═══ Data provided ═══

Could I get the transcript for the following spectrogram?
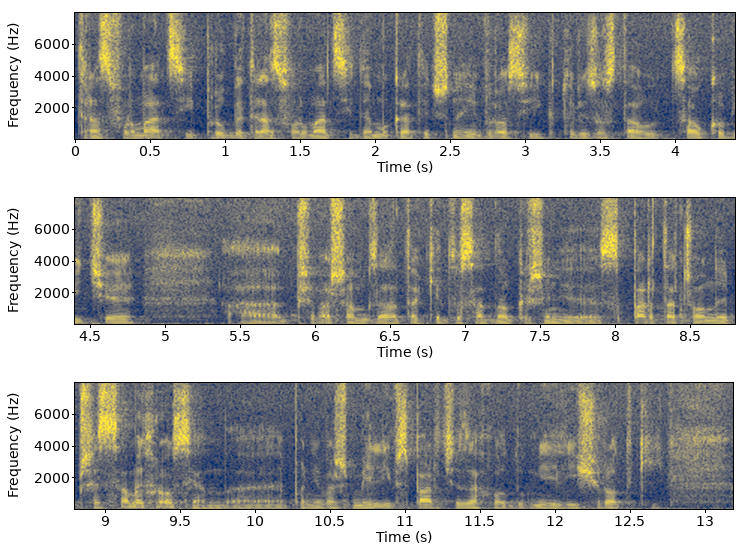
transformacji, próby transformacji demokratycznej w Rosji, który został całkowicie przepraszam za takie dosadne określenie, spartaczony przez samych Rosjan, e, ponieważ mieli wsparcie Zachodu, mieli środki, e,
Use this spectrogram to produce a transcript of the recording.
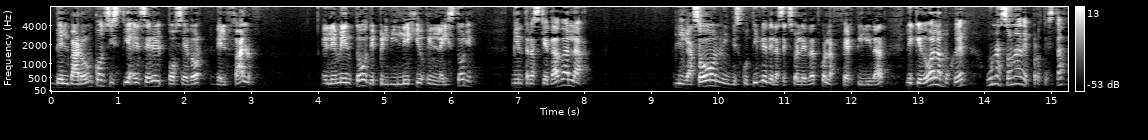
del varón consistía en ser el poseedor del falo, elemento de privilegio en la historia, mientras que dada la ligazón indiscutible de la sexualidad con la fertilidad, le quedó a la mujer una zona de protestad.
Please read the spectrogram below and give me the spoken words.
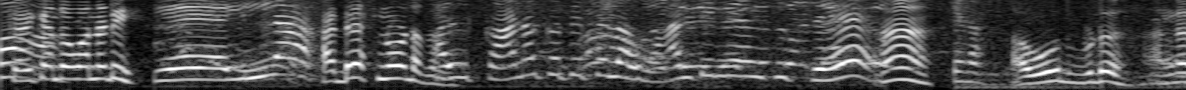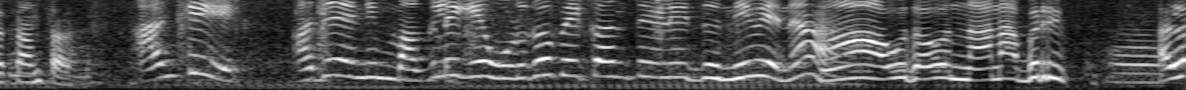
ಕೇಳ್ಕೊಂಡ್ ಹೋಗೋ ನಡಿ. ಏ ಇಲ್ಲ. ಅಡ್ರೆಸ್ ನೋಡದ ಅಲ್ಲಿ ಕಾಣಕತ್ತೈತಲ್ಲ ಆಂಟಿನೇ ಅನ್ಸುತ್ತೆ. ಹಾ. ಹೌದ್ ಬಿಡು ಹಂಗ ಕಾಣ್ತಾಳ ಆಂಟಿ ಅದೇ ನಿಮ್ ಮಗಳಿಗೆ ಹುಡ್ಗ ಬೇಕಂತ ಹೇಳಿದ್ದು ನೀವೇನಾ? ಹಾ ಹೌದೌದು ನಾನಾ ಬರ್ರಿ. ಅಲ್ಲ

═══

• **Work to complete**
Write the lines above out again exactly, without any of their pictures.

• **Response box**
Could I get the transcript for the following spectrogram?
transformacji, próby transformacji demokratycznej w Rosji, który został całkowicie przepraszam za takie dosadne określenie, spartaczony przez samych Rosjan, e, ponieważ mieli wsparcie Zachodu, mieli środki, e,
Use this spectrogram to produce a transcript of the recording.
del varón consistía en ser el poseedor del falo, elemento de privilegio en la historia, mientras que dada la ligazón indiscutible de la sexualidad con la fertilidad, le quedó a la mujer una zona de protestad.
Please read the spectrogram below and give me the spoken words.
ಕೇಳ್ಕೊಂಡ್ ಹೋಗೋ ನಡಿ. ಏ ಇಲ್ಲ. ಅಡ್ರೆಸ್ ನೋಡದ ಅಲ್ಲಿ ಕಾಣಕತ್ತೈತಲ್ಲ ಆಂಟಿನೇ ಅನ್ಸುತ್ತೆ. ಹಾ. ಹೌದ್ ಬಿಡು ಹಂಗ ಕಾಣ್ತಾಳ ಆಂಟಿ ಅದೇ ನಿಮ್ ಮಗಳಿಗೆ ಹುಡ್ಗ ಬೇಕಂತ ಹೇಳಿದ್ದು ನೀವೇನಾ? ಹಾ ಹೌದೌದು ನಾನಾ ಬರ್ರಿ. ಅಲ್ಲ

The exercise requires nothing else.